WOMEN’S MEMOIRS CONTEST WINNER FOR FEBRUARY
Kendra and I are pleased to announce the winner of last month’s Women’s Memoir Contest. This woman created an exceptional story complete with recipe and photos for our KitchenScraps feature.
Once we published it, she got out the word to friends, family, and sister writers. When they responded to her story, she promptly added her own comments. She motivated several readers to prepare her mother’s scones and got rave reviews. In other words, she began creating a community around her story.

Of course, when we announced our contest, we didn’t realize that our February winner would live in Australia. So, as I write this blog, Mairi’s bar of Mindfulness Soap is making its way across the ocean. She promises a photo of her once the prize arrives and we’ll post it here.

Mairi-Neil-2-mum-and-mairi-300x237Mairi-and-Soap-1

This year I pushed myself to learn new forms of poetry and a site I love to explore is The Poetry Foundation because you can hear poets recite their poems in their own voice and there is a broad range of articles and examples of poems from all over the world.

This year too, I encouraged my classes to write pantoums – poems especially suited for memoir:

The pantoum originated in Malaysia in the fifteenth-century as a short folk poem, typically made up of two rhyming couplets that were recited or sung. However, as the pantoum spread, and Western writers altered and adapted the form, the importance of rhyming and brevity diminished. The modern pantoum is a poem of any length, composed of four-line stanzas in which the second and fourth lines of each stanza serve as the first and third lines of the next stanza. The last line of a pantoum is often the same as the first… One exciting aspect of the pantoum is its subtle shifts in meaning that can occur as repeated phrases are revised with different punctuation and thereby given a new context.

Mum’s Wisdom

Least said soonest mended
A mantra for good relationships
Wisdom from Mum I respect
Especially when ill-feeling grips

A mantra for good relationships
Helps the journey that is life
Especially when ill-feeling grips
And friendship turns to strife

We all face hard choices in life
Dignity retained when mending rifts
No one wants unsettling strife
Or the fear allegiances may shift

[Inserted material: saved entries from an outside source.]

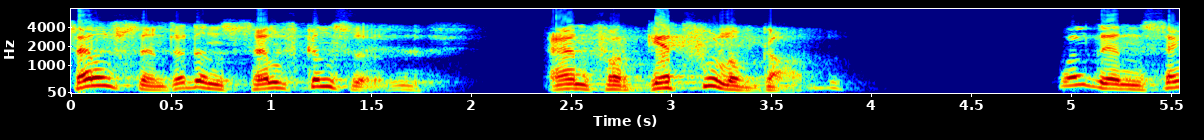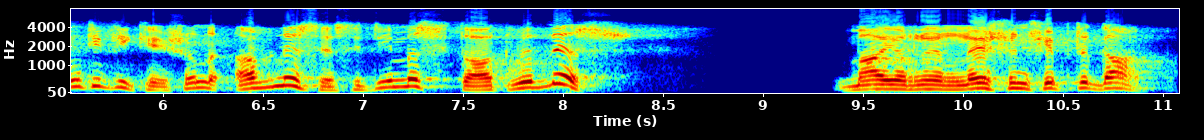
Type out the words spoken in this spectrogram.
self centered and self concerned and forgetful of God, well, then sanctification of necessity must start with this my relationship to God.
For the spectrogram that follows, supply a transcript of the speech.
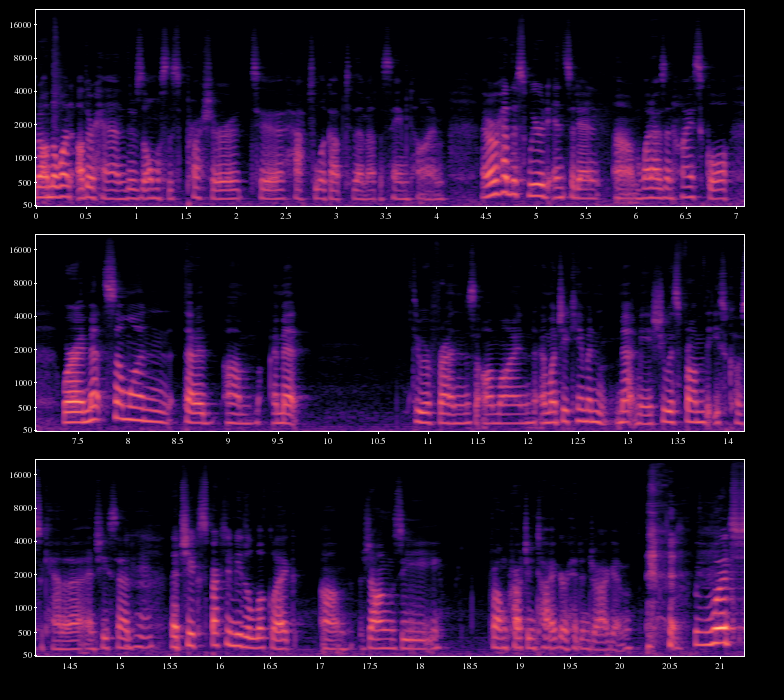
But on the one other hand, there's almost this pressure to have to look up to them at the same time. I remember I had this weird incident um, when I was in high school where I met someone that I'd, um, I met through her friends online. And when she came and met me, she was from the east coast of Canada, and she said mm-hmm. that she expected me to look like um, Zhang Ziyi from Crouching Tiger, Hidden Dragon, which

Maintaining dignity, mending rifts
Valuing all the views rendered
Shattering of relationships swift
So least said soonest mended.

Valuing each view rendered
Mum’s mantra for good relations
Wisdom I always respected
And a lesson for warring nations!

Mairi Neil 2014.

Springtime Sorrow

I remember that spring of sorrow
When sadness shadowed every hour
I dreaded facing the morrow
Stopping time not within my power

When sadness shadowed every hour
Minutes smouldering like a claro
Stopping time not within my power
I prayed for courage to borrow

Minutes smouldering like a claro
Facing your death made me cower
I prayed for courage to borrow –
The bitterness of loss oh, so sour

Facing your death made me cower
Dread facing every future morrow
The bitterness of loss still tastes sour
When I remember that spring of sorrow.

Mairi Neil 2014

Mirror to the Past

I could be looking in a mirror
When my daughter smiles at me
Her hair is dark, eyes hazel too
A younger me, I see.

When my daughter smiles at me
Tilts her head and laughs aloud
A younger me I see
No shadow of ageing’s cloud

She tilts her head and laughs aloud
With a chuckle so infectious
No shadow of ageing’s cloud
Her expression purely joyous.

Mary Jane’s chuckle is infectious
Dark hair shines; hazel eyes sparkle
Youthful expression purely joyous
I wish I was looking in a mirror!

Mairi Neil 2014

Seeking Serenity

A stroll by the sea at the close of day
When life’s busyness needs to go
I watch the sun sink and always say
Sunsets give the world its glow

When life’s busyness needs to go
Worries crumble and be blown away
Fears tossed with one easy throw
At waves lapping or roaring at play

Worries must crumble and blow away
Their power not allowed to grow
Waves lapping and roaring at play
Nature’s balm a constant flow

Troubles not allowed to grow
As I watch the sun sink, and say
Nature’s balm is a constant flow
With a seaside stroll at the end of day.

Mairi Neil 2014